At Troy City Schools, students at every level learn about the presidential election. While the vast majority of students are clearly too young to vote on November 8, they will have an opportunity to make their voice heard in a district-wide mock election this Thursday, November 3.
Students in Grades K-12 will cast their votes for one of four presidential candidates via Google Chromebooks. On Friday, the results of the mock election will be broadcast to each classroom via state-of-the-art videoconferencing technology.
“Holding a mock election is important because it helps engage students in the political process,” said Social Studies Chairperson Matt Chapkoski. “Rather than simply teaching them about democracy, they get to experience and participate in an election.”
The experience is the culmination of several months of instruction on various facets of the election. Teachers have created myriad age-appropriate projects and lessons with the hope that students will become more informed on the process, the issues and the candidates themselves.
Fourth and 5th Grade students worked on opinion pieces based on research, participated in structured debates, learned election vocabulary and summaries of the hot-button issues at hand. Students at all levels learn how to verify sources and check facts.
Troy Middle School students are creating fictional candidates, choosing issues as platforms and creating campaigns based on their research.
At Troy High School, teachers are reporting a new level of engagement in this year’s election. Rick Steinbach teaches 12th Grade American History and Government where each day he begins his class by reviewing recent news or watching satire clips depicting the election. The class then has a discussion about it, which he says can often become heated.
“Kids are coming in with strong feelings and are more knowledgeable than ever,” he said. “Their attitudes certainly reflect what’s going on outside of the classroom and it doesn’t take much to get under their skin.”
Even non-core teachers are incorporating the election into their instruction. In Troy High’s Performance Art Class, students have included news headlines from the election into one of the songs of their Winter Performance. Troy Middle School art students have created presidential self-portrait posters as if they were running for president.
Teachers say that the process gives students the opportunity to create their own opinions based on research rather than the opinion of others.
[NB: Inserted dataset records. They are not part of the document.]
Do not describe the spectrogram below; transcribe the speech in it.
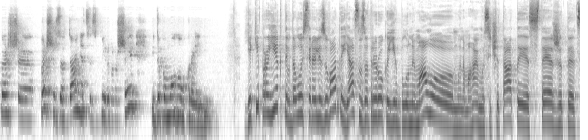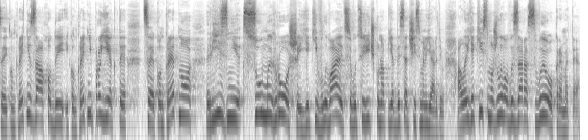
перше, перше завдання це збір грошей і допомога Україні. Які проєкти вдалося реалізувати? Ясно, за три роки їх було немало. Ми намагаємося читати, стежити. Це і конкретні заходи, і конкретні проєкти. Це конкретно різні суми грошей, які вливаються в цю річку на 56 мільярдів. Але якісь, можливо, ви зараз виокремите.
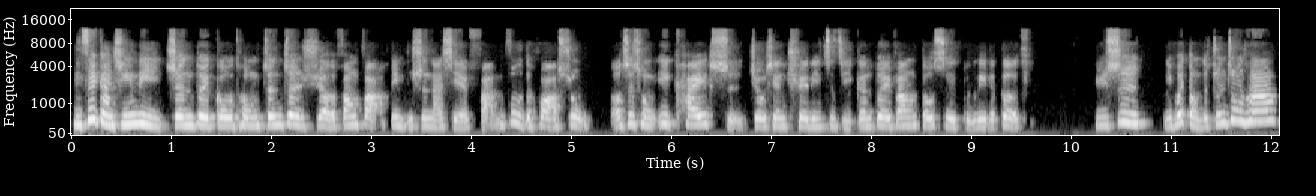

We want our students making informed decisions and thinking critically about the issues facing our country,” said Chapkoski. “By modeling responsible voting, we are helping engage the next generation of civic-minded citizens.”
The results of the 2016 Troy City School District Mock Presidential Election will be posted Friday, November 4.